Yugoslavia and Reflection of the Belgrade Declaration in Neighbouring „Cominform” Countries

Author(s): Vladimir Lj. Cvetković
Subject(s): Diplomatic history, Political history, Post-War period (1950 - 1989), History of Communism, Cold-War History
Published by: Institut za noviju istoriju Srbije
Keywords: Yugoslavia; USSR; Belgrade Declaration; Cominform; Bulgaria; Hungary; Romania; Albania
Summary/Abstract: Signing of the Belgrade Declaration on 2 June 1955 represented an event which has undoubtedly greatly affected the relations among socialist countries of the time. It was a crown of reconciliation between Yugoslavia and the Soviet Union, as well as a result of a long process of approaching of two countries starting with Stalin’s death in 1953 and ending with Tito’s victory and the first known acknowledgement of the possibility that „different roads to socialism” may exist. The Belgrade Declaration was met with positive response in neighbouring „Cominform” countries and in all of them resulted in greater of lesser, faster or slower changes in relations with Yugoslavia. The general public of these countries understood this event as a victory of Yugoslav politics and its model of socialism over the rigid Soviet model. It also inspired hopes for a possibility that satellite countries might gain greater independence from the USSR. However, the reflection and impact of ideas contained in the declaration had its limits. Despite the changes of the overall attitude toward Yugoslavia and solution of a range of problems that were pending for a long time, changes that occurred after the Belgrade Declaration nevertheless remained li mited to a sphere of less important issues in mutual relations. The most important issues – the issue of financial claims in the case of Hungary, Serbian ethnic minority in the case of Romania, the „Macedonian issue” in the case of Bulgaria or, in the case of Albania, the issue of responsibility for the break-up of relations in 1948 and the Koçi Xoxe trial – remained unsolved. Addressing and solving them required a stronger incentive than the one which occurred by the signing of the Belgrade Declaration. For most of these countries it came next year, in 1956, after the 20th Congress of the CPSU.

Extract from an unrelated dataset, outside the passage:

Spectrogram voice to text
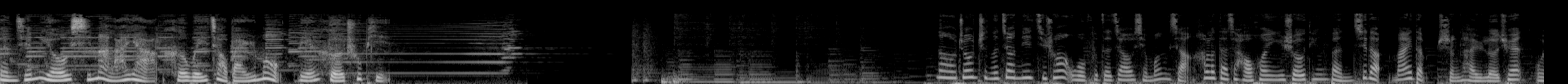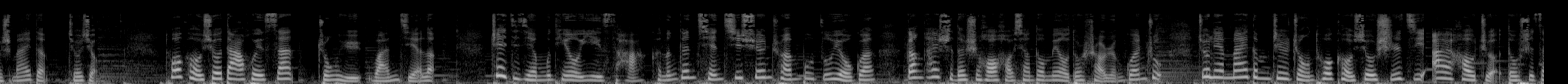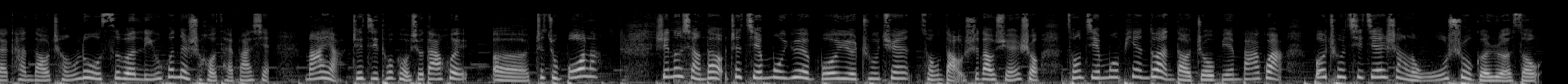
本节目由喜马拉雅和围剿白日梦联合出品。闹钟只能降低起床，我负责叫醒梦想。Hello，大家好，欢迎收听本期的 Madam 深海娱乐圈，我是 Madam 九九。脱口秀大会三终于完结了。这期节目挺有意思哈，可能跟前期宣传不足有关。刚开始的时候好像都没有多少人关注，就连 Madam 这种脱口秀十级爱好者，都是在看到程璐、斯文离婚的时候才发现，妈呀，这季脱口秀大会，呃，这就播了。谁能想到这节目越播越出圈，从导师到选手，从节目片段到周边八卦，播出期间上了无数个热搜。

  • Page Range: 188-206
  • Page Count: 19
  • Publication Year: 2008
  • Language: Serbian